Qantas has garnered a great deal of negative publicity because of its stymied labor negotiations with its employees, who have been protesting the cost-cutting measures implemented by the airline. This suggests difficulty at the company in fostering healthy relationships. Australian Prime Minister Gilliard was called in to help settle the dispute because of the potential it held to do great damage to the Australian economy. During the dispute, Qantas CEO Alan Joyce grounded all flights. "The decision of Joyce drew numerous criticisms from the public since it stranded thousands of passengers and reportedly embarrassed the government as it hosted leaders from the 54-nation Commonwealth bloc in a summit in Perth" (Alan 2011). However, Joyce defended his action: stating that the unresponsive union, representing international pilots, engineers and ground staff, had already "disrupted schedules and caused flights to be cancelled. Qantas says the industrial disputes have cost the company A$68m ($71m)" (Ground fighting, 2011, The Economist).
Although Virgin is a customer-service focused company, it shows great respect for its carefully-selected and chosen employees and has not suffered the same labor-related angst as its rival. According to Virgin HR: "We back our people even when there may be complaints or concerns. We give them the benefit of the doubt at the least, because we spend such an effort recruiting them so we feel we know them pretty well...if you can get a group of people who are committed, respectful of one another and who are motivated to see others develop and do well, you avoid the politics of those sorts of destructive behaviours" (Breaking into a new culture: The Virgin Blue story, 2003, HR Magazine.).
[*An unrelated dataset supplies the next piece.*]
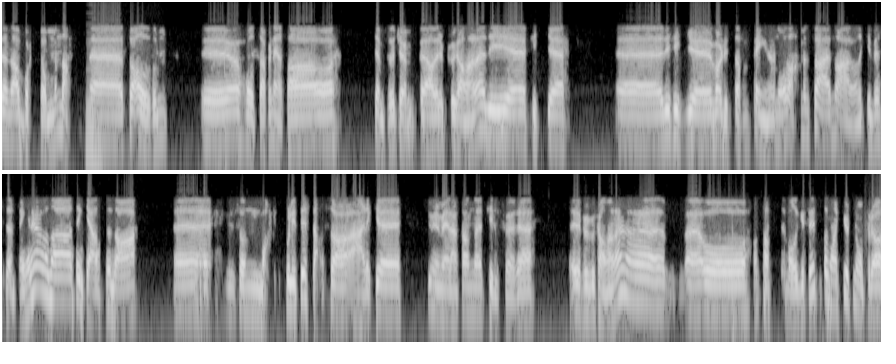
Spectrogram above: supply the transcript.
denne abortdommen. da. Eh, så alle som eh, holdt seg for nesa og stemte for Trump av republikanerne, de eh, fikk eh, eh, de fikk valuta for pengene nå, da. Men så er, nå er han ikke president lenger. Og da tenker jeg at da, sånn maktpolitisk, da, så er det ikke så mye mer han kan tilføre republikanerne. Og han tapte valget sitt. Han har ikke gjort noe for å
Air Australia is so new, its managerial attitude towards workers is still evolving, although it deploys a similarly youth-oriented 'fun' strategy as Virgin Blue. It stresses its united, 'Australian' attitude in its current promotional literature: "this airline is 100 per cent Australian owned, is hungry ... And it is out there wanting to grow its market share" (New budget Air Australia 'a warning to Qantas,' 2011, News.com. au).
Conclusion and summary
Qantas still possesses considerable size as an organization, and is an Australian icon. The disruption its labor dispute caused is testimony to the essential role it plays in the Australian economy. "Australia's great land mass and the distances between its main cities make it depend on air transport more than most comparable countries. Qantas has cornered about two-thirds of Australia's domestic market" (Ground fighting, 2011, The Economist). However, "its high operating costs, and growing competition from airlines based in Asia and the Middle East, have cut its share of international traffic out of Australia from about one-third 15 years ago to one-fifth" (Ground fighting, 2011, The Economist). Combined with its current labour turmoil, investing in Qantas seems questionable. The war of words has been bitter between managers and employees, which is not a prepossessing harbinger of a good future. The CEO accused the unions of "trashing our strategy and our brand" (Ground fighting, 2011, The Economist). This stand-off is troubling in what is, after all, a service-based industry.
Air Australia Airways remains a relatively small, untested and boutique airline. The company is…